Unsurprisingly, the US dollar which had been in retreat, rebounded strongly and stock markets dropped back sharply, over concerns that the US central bank could be on the cusp of a policy mistake.
Once Powell started his press conference the initial moves started to unwind and markets attempted to absorb the message from last night’s events, and whether the two more hikes guidance, was based on any type of empirical evidence, or merely a mechanism to steer market expectations, and keep last night’s decision unanimous. The tone of Powell’s press conference suggests it was the latter.
While yesterday’s post decision reaction shows that markets were caught the wrong side of last night’s decision, the bigger test will be in the economic data. If inflation continues to slow and jobs growth remains steady, the question needs to be asked as to whether the Fed will really pull the trigger on more rate hikes? It seems unlikely.
Moving on from last night’s decision, attention will now shift towards today’s ECB rate decision.
There appears to be little doubt that we will probably see another 25bps rate hike from the European Central Bank at today’s rate meeting.
Nonetheless this would be a notable shift from some of the recent narrative that has accompanied recent discussions about the likely rate path for the ECB. The change of emphasis appears to have come about because of recent sharp falls in the headline rate of CPI, as well as evidence that core prices may well have also seen a peak.
In the latest flash CPI numbers for May, headline inflation fell to 6.1%, a sharp fall from the 7% we saw in April, as well as the 9.2% we were seeing at the end of last year. The big concern in recent months has been core prices which hit a record high of 5.7% in March and fell to 5.3% in the most recent numbers released earlier this month.
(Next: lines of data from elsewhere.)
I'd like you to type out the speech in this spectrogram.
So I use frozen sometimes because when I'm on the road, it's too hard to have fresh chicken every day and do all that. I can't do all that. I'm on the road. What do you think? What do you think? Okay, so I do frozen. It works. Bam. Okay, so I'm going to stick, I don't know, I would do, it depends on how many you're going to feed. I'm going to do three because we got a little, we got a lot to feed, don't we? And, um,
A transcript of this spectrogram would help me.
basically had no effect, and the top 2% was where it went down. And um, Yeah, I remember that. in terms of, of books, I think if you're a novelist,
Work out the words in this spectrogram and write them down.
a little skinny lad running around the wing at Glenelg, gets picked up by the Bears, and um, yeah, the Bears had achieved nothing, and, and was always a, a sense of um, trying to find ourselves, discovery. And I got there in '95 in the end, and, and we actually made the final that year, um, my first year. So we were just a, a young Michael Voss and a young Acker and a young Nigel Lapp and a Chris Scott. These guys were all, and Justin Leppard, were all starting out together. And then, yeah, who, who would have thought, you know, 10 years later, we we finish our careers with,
Based on these numbers alone one can understand the ECB’s reluctance to stop hiking, however there are already risks emerging that might suggest the ECB could be close to its own pause moment.
These risks are sharp slowdowns in PPI, which tends to act as a leading indicator for future inflation trends with German PPI now in negative territory. The German economy is also in recession, along with the rest of the eurozone, and yet various ECB policymakers are still calling for several more rate rises, including the likes of Joachim Nagel head of the German Bundesbank due to still high levels of CPI inflation.
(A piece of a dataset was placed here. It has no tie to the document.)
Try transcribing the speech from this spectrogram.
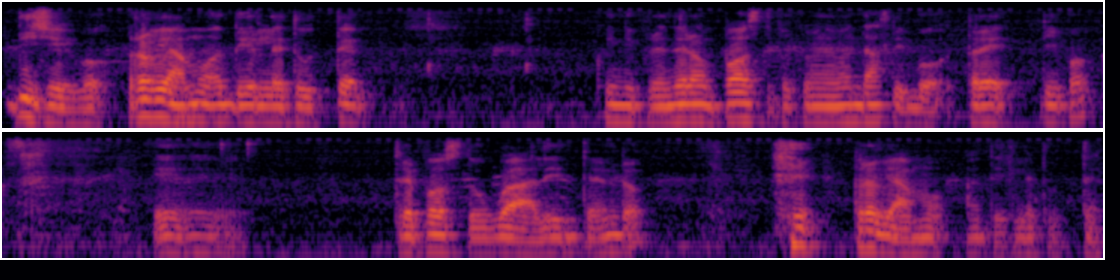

This comes across as particularly risky at a time when we are starting to see increasing signs of deflation across the global economy. Whatever the ECB does today, and a hike is priced in, it is what comes next which is very much up for debate, where ECB President Christine Lagarde will need to tread carefully.
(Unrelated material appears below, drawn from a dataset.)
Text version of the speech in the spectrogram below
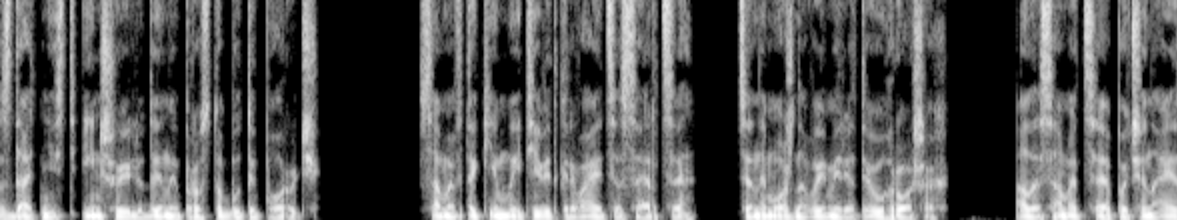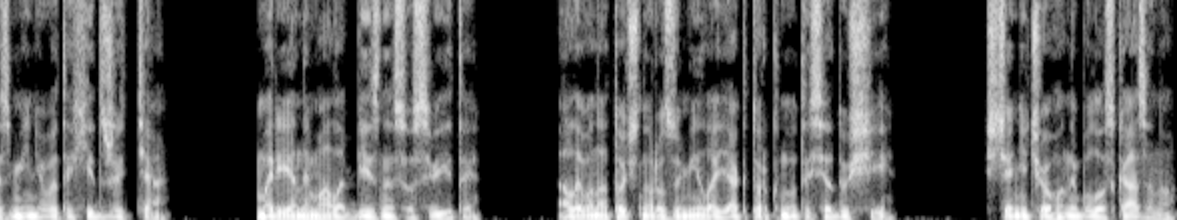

Will the hawks on the ECB maintain their hawkish narrative or will see those claws start to get reined in until we get a better idea of the cumulative effect that the current spate of rate hikes has had.
Coming so soon after last nights Fed decision we get US retail sales for May and weekly jobless claims.
Retail sales for May are expected to decline by -0.2%, down from 0.4% in April, while weekly jobless claims which spiked up to 261k last week are expected to slip back to 245k.
The last time we spiked above 260k a few weeks ago it was revised away. Will the same thing happen today?
EUR/USD – pushed above the 1.0820/30 area yesterday and closing in on the 50-day SMA at 1.0880, with resistance now at 1.0920. We still have support back at the recent lows at 1.0635.
GBP/USD – broke above trend line resistance from the 2021 highs at 1.2630 and testing above 1.2680 with the next resistance at 1.2760, which is a key barrier for a move towards the 1.3000 area. We have support at 1.2450.
EUR/GBP – still looking soft despite the key day reversal day earlier this week, but still above 0.8540 support. A break below 0.8530 targets a move towards 0.8350. Resistance at 0.8620.
USD/JPY – still trying to move through the 140.30 area with resistance behind that at the recent highs at 140.95. Upside remains intact while above 138.30.